I used ¾ Plywood as I knew it was going to be touching the elements and if for some reason water hit it, I didn’t want the cabinet to fall apart. The thickness also allowed for stronger joints between one another and option to increase supports for the sides. The plan I designed only uses 2 full 4×8 sheets of Plywood and can suite monitors/tv’s/screens up to 46”.
To start, I only wanted 2 players as I had a spare EloTouch 3202L (32” Touch Screen, Yes I know it’s a waste of $1500 but it was sitting around the shop for a couple years not doing anything). However I wanted to also design the same cabinet to be able to handle up to 4 or even 6 players (using the 46” tv since I have a couple 42” HP LD4200tm’s that need to be used I took these into account).
The next thing to do is shop online for Joysticks and buttons. This again is up to you. I used LED backlit buttons but plan buttons work just as well. I have kids so the glow stuff is in for them, plus if it sticks around long enough, I expect it to be a Dorm Room hit.
I have a list of all the materials and tools used below. I did attach some spots for Arcade Cabinet designs but if you are looking for mine; that will cost you. If you need help designing something, ask. If you are seeking one or feel you can make a cabinet, see below to get in contact with me and let’s get you gaming!
So, Let’s get to the pictures and show off the build.
Here is a few shots of the Zero Delay Controller Boards I used.
Here is the progress images for the Arcade Cabinet with the kids testing it out.
Designs, Materials List & Tools list:
I don’t make money off these links, these are direct links. If you want to share some love, I have a donate button at the bottom of the page.
2x 8’x4’ ¾ (more commonly known as 23/32)
4 Casters: I used 2″ black casters with 150lb per caster with lock on all 4 sides. I designed the bottom of the Arcade Cabinet to hide them to make it easier for moving around or transporting.

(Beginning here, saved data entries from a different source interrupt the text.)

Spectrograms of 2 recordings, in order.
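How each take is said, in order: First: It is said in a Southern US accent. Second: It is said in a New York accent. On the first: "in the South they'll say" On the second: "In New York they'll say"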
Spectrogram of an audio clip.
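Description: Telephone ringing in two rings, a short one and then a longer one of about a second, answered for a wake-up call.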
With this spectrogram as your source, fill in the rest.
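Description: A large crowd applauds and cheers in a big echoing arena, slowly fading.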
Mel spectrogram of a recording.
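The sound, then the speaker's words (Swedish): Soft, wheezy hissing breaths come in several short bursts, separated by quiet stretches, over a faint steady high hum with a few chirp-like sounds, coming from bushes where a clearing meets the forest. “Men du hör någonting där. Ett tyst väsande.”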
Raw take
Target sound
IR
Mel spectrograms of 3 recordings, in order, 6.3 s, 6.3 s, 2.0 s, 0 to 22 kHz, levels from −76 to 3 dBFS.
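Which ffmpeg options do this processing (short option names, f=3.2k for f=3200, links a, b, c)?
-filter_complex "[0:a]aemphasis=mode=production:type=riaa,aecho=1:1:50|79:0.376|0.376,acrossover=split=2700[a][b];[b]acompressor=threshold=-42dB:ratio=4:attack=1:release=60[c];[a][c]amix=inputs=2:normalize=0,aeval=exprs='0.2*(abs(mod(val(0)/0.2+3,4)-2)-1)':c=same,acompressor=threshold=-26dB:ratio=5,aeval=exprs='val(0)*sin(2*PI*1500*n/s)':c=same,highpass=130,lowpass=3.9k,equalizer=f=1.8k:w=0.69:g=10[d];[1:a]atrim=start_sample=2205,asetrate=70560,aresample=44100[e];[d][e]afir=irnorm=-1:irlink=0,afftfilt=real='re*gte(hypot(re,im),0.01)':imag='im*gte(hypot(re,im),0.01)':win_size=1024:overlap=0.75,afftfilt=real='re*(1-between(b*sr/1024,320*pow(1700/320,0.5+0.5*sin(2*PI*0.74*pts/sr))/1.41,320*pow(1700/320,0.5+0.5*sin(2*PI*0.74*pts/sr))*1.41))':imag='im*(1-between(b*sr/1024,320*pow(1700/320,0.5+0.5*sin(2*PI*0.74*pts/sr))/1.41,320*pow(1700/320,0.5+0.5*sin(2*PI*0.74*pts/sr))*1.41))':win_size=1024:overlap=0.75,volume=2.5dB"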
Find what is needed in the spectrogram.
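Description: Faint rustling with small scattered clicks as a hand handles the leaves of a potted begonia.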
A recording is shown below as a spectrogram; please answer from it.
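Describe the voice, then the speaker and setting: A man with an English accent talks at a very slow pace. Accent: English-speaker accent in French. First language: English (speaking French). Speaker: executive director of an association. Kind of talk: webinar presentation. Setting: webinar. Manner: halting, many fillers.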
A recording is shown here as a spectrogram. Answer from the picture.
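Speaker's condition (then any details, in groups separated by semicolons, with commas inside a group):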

Brad Nailer for the Brad Nails (mine: https://www.homedepot.com/p/Makita-2-in-x-18-Gauge-Brad-Nailer-AF505N/205311487)
1”, 1 ½” & 2” Brad Nails for the 18 Gauge Nailer (if you use the same thickness in materials)
Circular Saw and/or Table Saw: (mine: https://www.homedepot.com/p/Makita-15-Amp-7-1-4-in-Corded-Lightweight-Magnesium-Circular-Saw-with-LED-Light-Dust-Blower-24T-Carbide-blade-Hard-Case-5007MG/100594811)
Plexiglass cutter or a metal saw blade flipped backwards for the circular saw. Use bluetape over your cut line to make a perfect cut with no cracks.
Monitor/TV (Your choice) (What I used: https://www.newegg.com/p/16C-0018-00004?item=9SIA2F86M95291&source=region&nm_mc=knc-googlemkp-pc&cm_mmc=knc-googlemkp-pc-_-pla-buyvpc-_-led+tv-_-9SIA2F86M95291&gclid=CjwKCAiA35rxBRAWEiwADqB377P2UvFOA_vCE00ozZYKhSOUiMD9-NRJFo9JGeOdB4ZI2JOXG521zRoCsGMQAvD_BwE&gclsrc=aw.ds )
Joystick, 4 Way, 8 Way, 2 Way (your choice) x 1+ : Sanwa brand is what I used. This is what real arcades use and they are built for over 40 Million cycles (10 Million if divided) (each movement is a cycle or 1 full rotation is 1 cycle)
Buttons: Your choice, Again Sanwa
Control Board: Zero Delay USB. You don’t want delay in your movement and make sure the joystick you choose will work with this board.